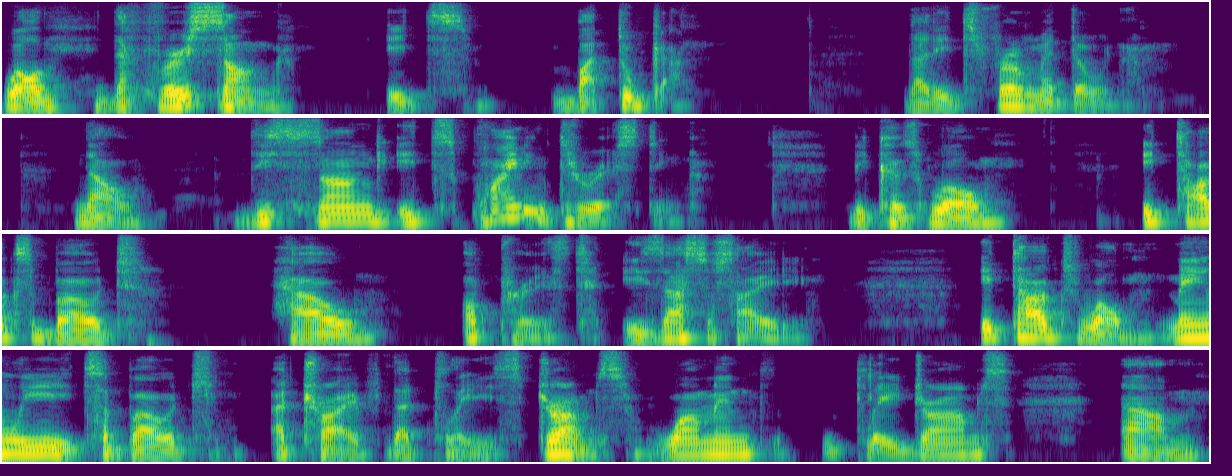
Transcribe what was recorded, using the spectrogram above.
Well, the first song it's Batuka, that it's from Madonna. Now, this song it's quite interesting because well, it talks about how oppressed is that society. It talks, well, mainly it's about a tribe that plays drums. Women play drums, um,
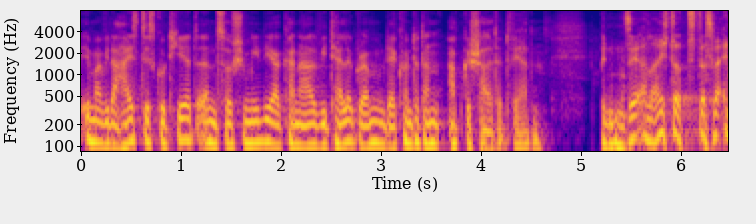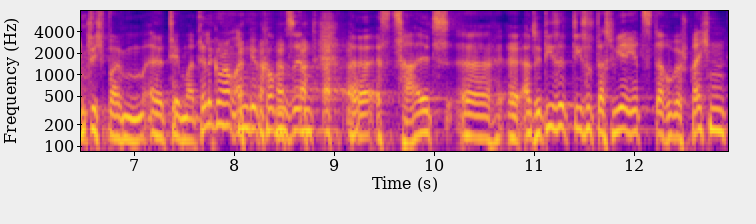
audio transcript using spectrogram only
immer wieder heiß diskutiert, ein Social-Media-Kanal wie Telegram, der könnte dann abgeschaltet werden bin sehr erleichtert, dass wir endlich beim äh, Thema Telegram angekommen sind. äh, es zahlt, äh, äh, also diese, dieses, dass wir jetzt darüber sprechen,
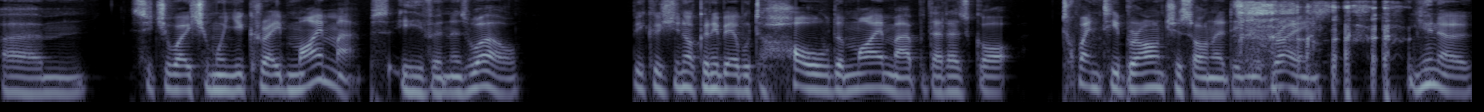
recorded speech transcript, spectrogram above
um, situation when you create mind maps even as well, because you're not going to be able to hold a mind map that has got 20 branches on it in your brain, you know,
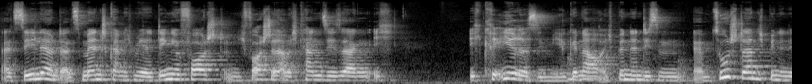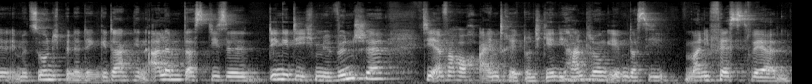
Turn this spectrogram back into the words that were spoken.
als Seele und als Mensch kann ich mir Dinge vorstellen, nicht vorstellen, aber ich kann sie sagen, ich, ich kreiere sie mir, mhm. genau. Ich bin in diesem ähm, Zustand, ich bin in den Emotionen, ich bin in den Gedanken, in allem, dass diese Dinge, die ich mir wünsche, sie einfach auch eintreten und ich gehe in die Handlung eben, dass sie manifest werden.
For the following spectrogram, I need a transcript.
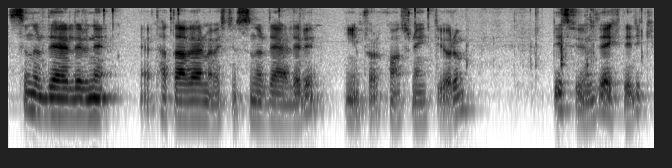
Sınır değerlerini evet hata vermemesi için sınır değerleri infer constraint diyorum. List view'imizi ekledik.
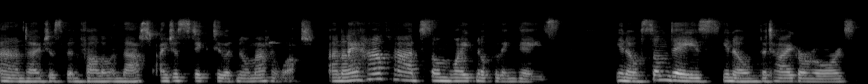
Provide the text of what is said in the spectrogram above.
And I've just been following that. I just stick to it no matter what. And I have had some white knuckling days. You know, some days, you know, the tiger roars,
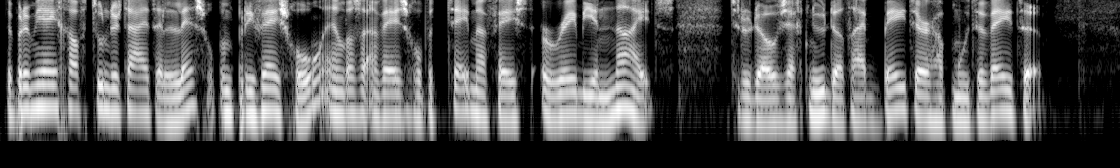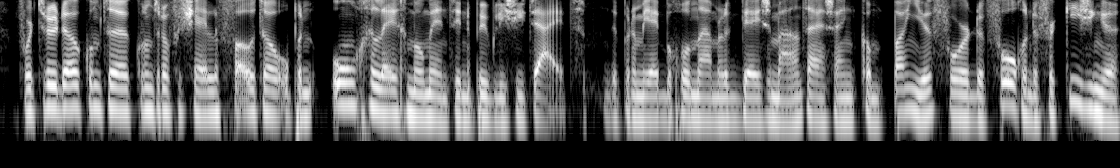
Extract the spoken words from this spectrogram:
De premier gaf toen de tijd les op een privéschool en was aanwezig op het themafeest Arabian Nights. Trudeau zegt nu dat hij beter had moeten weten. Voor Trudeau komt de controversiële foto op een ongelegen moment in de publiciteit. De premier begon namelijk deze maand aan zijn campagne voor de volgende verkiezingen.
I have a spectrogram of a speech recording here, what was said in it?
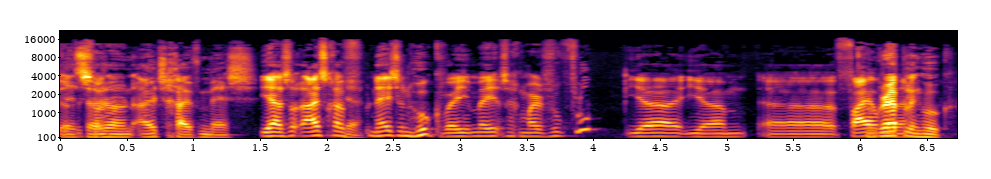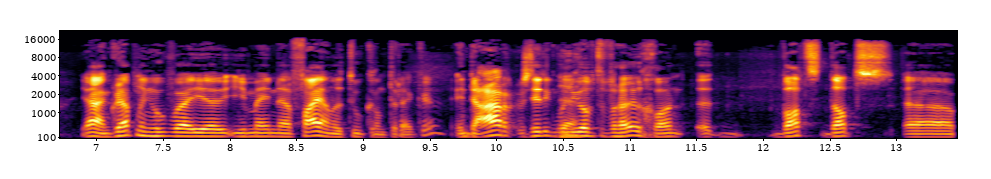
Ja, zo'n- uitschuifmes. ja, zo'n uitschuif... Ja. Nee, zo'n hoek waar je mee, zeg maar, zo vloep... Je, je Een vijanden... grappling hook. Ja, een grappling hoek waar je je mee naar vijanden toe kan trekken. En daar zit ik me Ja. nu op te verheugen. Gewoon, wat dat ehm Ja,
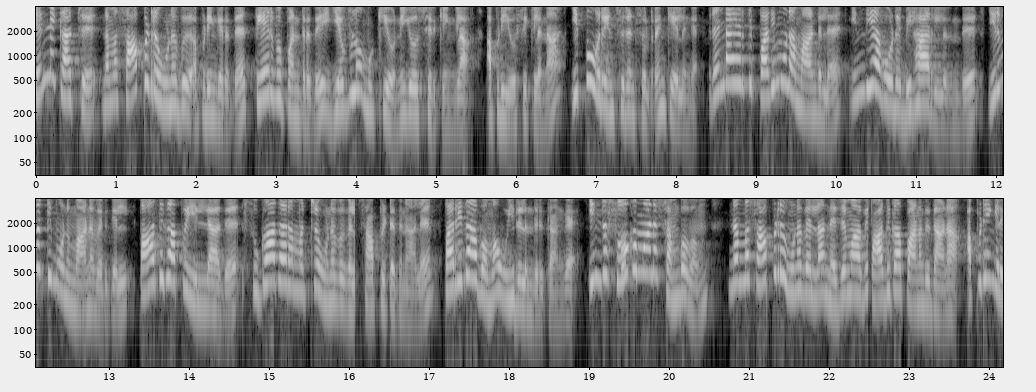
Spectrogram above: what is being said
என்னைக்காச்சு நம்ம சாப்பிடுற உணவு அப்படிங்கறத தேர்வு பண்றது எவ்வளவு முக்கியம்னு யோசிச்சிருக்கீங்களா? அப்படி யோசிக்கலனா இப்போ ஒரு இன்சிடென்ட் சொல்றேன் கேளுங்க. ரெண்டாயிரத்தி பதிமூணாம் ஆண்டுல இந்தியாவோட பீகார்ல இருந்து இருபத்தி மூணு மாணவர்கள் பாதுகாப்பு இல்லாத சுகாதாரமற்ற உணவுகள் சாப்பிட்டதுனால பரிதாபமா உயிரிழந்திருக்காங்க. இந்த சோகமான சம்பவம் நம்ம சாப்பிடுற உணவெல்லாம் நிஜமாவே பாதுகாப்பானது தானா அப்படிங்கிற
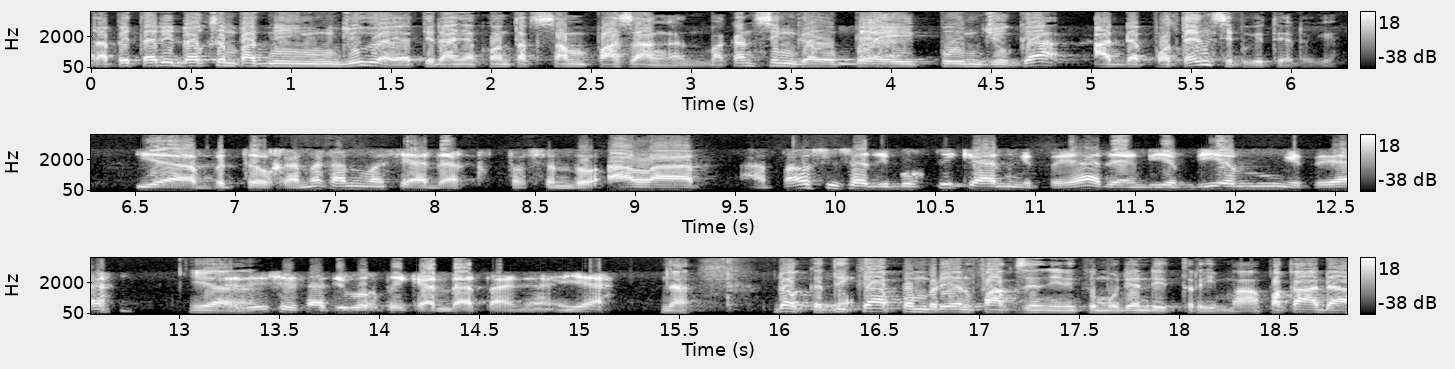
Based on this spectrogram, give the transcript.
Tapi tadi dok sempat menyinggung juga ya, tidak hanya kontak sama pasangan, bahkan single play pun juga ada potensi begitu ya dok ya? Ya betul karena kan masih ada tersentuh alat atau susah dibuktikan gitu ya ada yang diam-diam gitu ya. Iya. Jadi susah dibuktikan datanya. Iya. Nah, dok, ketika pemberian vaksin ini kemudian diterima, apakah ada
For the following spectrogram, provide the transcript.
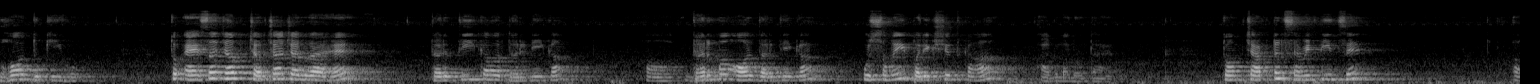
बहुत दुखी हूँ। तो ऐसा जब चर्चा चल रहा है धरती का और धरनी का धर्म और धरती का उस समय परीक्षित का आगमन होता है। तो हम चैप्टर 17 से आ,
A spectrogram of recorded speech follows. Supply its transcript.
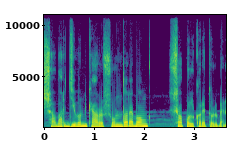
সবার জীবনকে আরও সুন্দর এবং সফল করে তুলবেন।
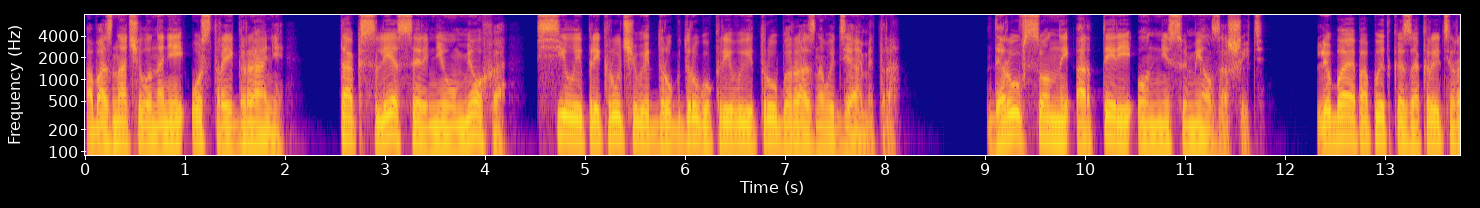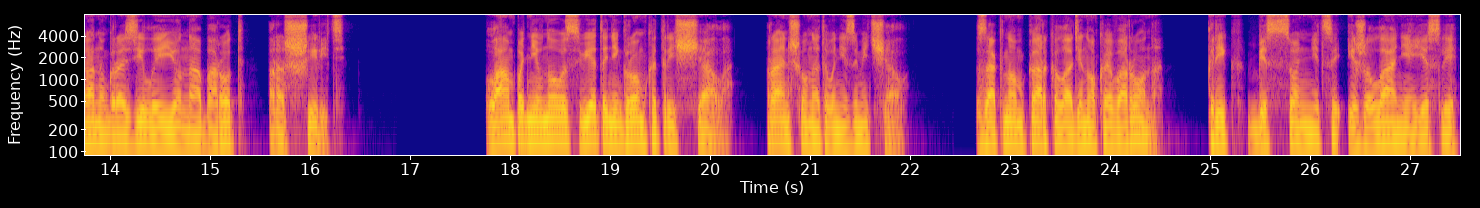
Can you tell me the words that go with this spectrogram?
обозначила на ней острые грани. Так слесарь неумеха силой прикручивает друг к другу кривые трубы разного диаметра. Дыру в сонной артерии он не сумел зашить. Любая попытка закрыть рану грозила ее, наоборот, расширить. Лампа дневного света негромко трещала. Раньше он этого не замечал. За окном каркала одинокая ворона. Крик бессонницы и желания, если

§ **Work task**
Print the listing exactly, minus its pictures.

§ **Reply to the task**
Transcribe what was recorded, using the spectrogram above.
Well, the first song it's Batuka, that it's from Madonna. Now, this song it's quite interesting because well, it talks about how oppressed is that society. It talks, well, mainly it's about a tribe that plays drums. Women play drums, um,
audio transcript using spectrogram only
immer wieder heiß diskutiert, ein Social-Media-Kanal wie Telegram, der könnte dann abgeschaltet werden bin sehr erleichtert, dass wir endlich beim äh, Thema Telegram angekommen sind. äh, es zahlt, äh, äh, also diese, dieses, dass wir jetzt darüber sprechen,
recorded speech transcript, spectrogram above
um, situation when you create mind maps even as well, because you're not going to be able to hold a mind map that has got 20 branches on it in your brain, you know,
Turn this spectrogram back into the words that were spoken.
als Seele und als Mensch kann ich mir Dinge vorstellen, nicht vorstellen, aber ich kann sie sagen, ich, ich kreiere sie mir, mhm. genau. Ich bin in diesem ähm, Zustand, ich bin in den Emotionen, ich bin in den Gedanken, in allem, dass diese Dinge, die ich mir wünsche, sie einfach auch eintreten und ich gehe in die Handlung eben, dass sie manifest werden.
For the following spectrogram, I need a transcript.
Sınır değerlerini evet hata vermemesi için sınır değerleri infer constraint diyorum. List view'imizi ekledik.
Provide the text of what is said in the spectrogram above.
And I've just been following that. I just stick to it no matter what. And I have had some white knuckling days. You know, some days, you know, the tiger roars,
Extract the spoken words from this spectrogram:
De premier gaf toen de tijd les op een privéschool en was aanwezig op het themafeest Arabian Nights. Trudeau zegt nu dat hij beter had moeten weten. Voor Trudeau komt de controversiële foto op een ongelegen moment in de publiciteit. De premier begon namelijk deze maand aan zijn campagne voor de volgende verkiezingen.
I have a spectrogram of a speech recording here, what was said in it?
Ja, zo'n- uitschuifmes. ja, zo'n uitschuif... Ja. Nee, zo'n hoek waar je mee, zeg maar, zo vloep... Je, je Een vijanden... grappling hook. Ja, een grappling hoek waar je je mee naar vijanden toe kan trekken. En daar zit ik me Ja. nu op te verheugen. Gewoon, wat dat ehm Ja,
Spectrogram above: what is being said
என்னைக்காச்சு நம்ம சாப்பிடுற உணவு அப்படிங்கறத தேர்வு பண்றது எவ்வளவு முக்கியம்னு யோசிச்சிருக்கீங்களா? அப்படி யோசிக்கலனா இப்போ ஒரு இன்சிடென்ட் சொல்றேன் கேளுங்க. ரெண்டாயிரத்தி பதிமூணாம் ஆண்டுல இந்தியாவோட பீகார்ல இருந்து இருபத்தி மூணு மாணவர்கள் பாதுகாப்பு இல்லாத சுகாதாரமற்ற உணவுகள் சாப்பிட்டதுனால பரிதாபமா உயிரிழந்திருக்காங்க. இந்த சோகமான சம்பவம் நம்ம சாப்பிடுற உணவெல்லாம் நிஜமாவே பாதுகாப்பானது தானா அப்படிங்கிற
Based on this spectrogram, give the transcript.
Tapi tadi dok sempat menyinggung juga ya, tidak hanya kontak sama pasangan, bahkan single play pun juga ada potensi begitu ya dok ya? Ya betul karena kan masih ada tersentuh alat atau susah dibuktikan gitu ya ada yang diam-diam gitu ya. Iya. Jadi susah dibuktikan datanya. Iya. Nah, dok, ketika pemberian vaksin ini kemudian diterima, apakah ada
For the following spectrogram, provide the transcript.
बहुत दुखी हूँ। तो ऐसा जब चर्चा चल रहा है धरती का और धरनी का धर्म और धरती का उस समय परीक्षित का आगमन होता है। तो हम चैप्टर 17 से आ,
A spectrogram of recorded speech follows. Supply its transcript.
সবার জীবনকে আরও সুন্দর এবং সফল করে তুলবেন।
Can you tell me the words that go with this spectrogram?
обозначила на ней острые грани. Так слесарь неумеха силой прикручивает друг к другу кривые трубы разного диаметра. Дыру в сонной артерии он не сумел зашить. Любая попытка закрыть рану грозила ее, наоборот, расширить. Лампа дневного света негромко трещала. Раньше он этого не замечал. За окном каркала одинокая ворона. Крик бессонницы и желания, если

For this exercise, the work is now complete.